I've never shied away from the number, that's for certain. I can't imagine why anyone would to be honest. The alternative to a new number is, well, bluntly put -- DEATH! And if you think of it that way, you can look at each passing year as a major accomplishment. Each year adds a new lustrous coat of sheen to that pearl that is you. The more you learn and share, the more valuable you become. Why try to shave off numbers when your experiences are so much a part of who you are?
Fifty is a good milestone, indeed. I'm not quite there yet, but I am happy to celebrate the many years my friend has lived and wish him many more good ones in the future.
A birthday gives you a chance to think back on all you have accomplished -- or not -- and celebrate the fact that you got through another one.
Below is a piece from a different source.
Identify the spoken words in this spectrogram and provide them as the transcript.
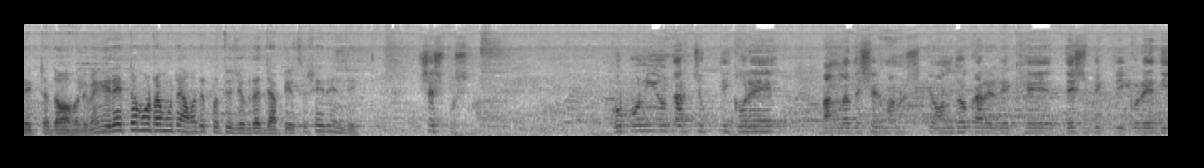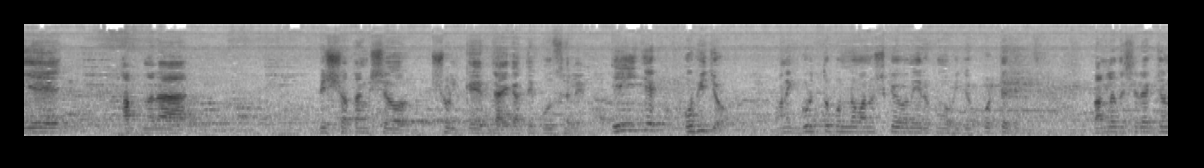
রেটটা দেওয়া হলো। এবং এই রেটটা মোটামুটি আমাদের প্রতিযোগীরা যা পেয়েছে সেই রেঞ্জেই শেষ প্রশ্ন। গোপনীয়তার চুক্তি করে বাংলাদেশের মানুষকে অন্ধকারে রেখে দেশ বিক্রি করে দিয়ে আপনারা বিশ শতাংশ শুল্কের জায়গাতে পৌঁছলেন। এই যে অভিযোগ অনেক গুরুত্বপূর্ণ মানুষকে আমি এরকম অভিযোগ করতে দেখছি। বাংলাদেশের একজন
Hoping that you can enjoy your day -- and can celebrate your milestone any way you feel appropriate -- because YOLO -- you only live once!
A fellow blogger in the #30DBC, Cliff Cardin, had a great post today.
Cliff talked about the importance of learning the skill of focus -- that is, fully committing to something you'd like to accomplish. The formula is simple on the surface. You need to know what you want (your goal) and then you have to direct your resources (time, effort, money) in order to achieve it.
As I read his post tonight, it got me thinking about another piece of the equation -- that is, passion. I believe that becoming good at anything truly is a matter of practice. For example, there are countless pianists who play the masterpieces with technical perfection. However, sometimes you can see something missing when you watch them, and you can hear it in the notes they create. Something in their performance doesn't move you.
I think the missing ingredient is passion.
Passion is defined as an intense, driving, or overmastering feeling or conviction.
It's the reason you get up early in the morning, and the excuse for why you can't quiet your mind at night. It is what drives artists to starve, athletes to collapse in exhaustion, dancers to bloody and distort their feet.
Passion is a gift. Not everyone has it. And from observing people who seem to slog on through life, I often wonder if everyone really wants it.
Passion can drive you to drink, it can put you in the poorhouse, it can ruin your relationships.
When you cross the line from wanting to achieve a goal to making it your purpose for being, you can go from good to great. You leave a little part of you in everything you do -- be it your job, your artwork, your food, your writing.
I have shifted my focus, and ignited new passions after major life events (like the birth of my children) and in challenging times in order to feel the reason to get up and out of bed with a smile. I have had times in my life where I had a difficult time reaching within. I wasn't compelled to move forward. I've lost my passion, too. That's why I think it is such a gift -- it is not a given!
Sadly, I have met many people who haven't ever seemed to find their place in the world -- nothing seems to delight them. They go about their daily lives without a real purpose. And they seem to be followed by a gray cloud that shades everything they do.
If you're stuck in a routine, think about how you can find joy and purpose in the goals you set for yourself. I know just writing about this gave me reason to pause and think how I'm going to rewrite the script for the next chapter in my life.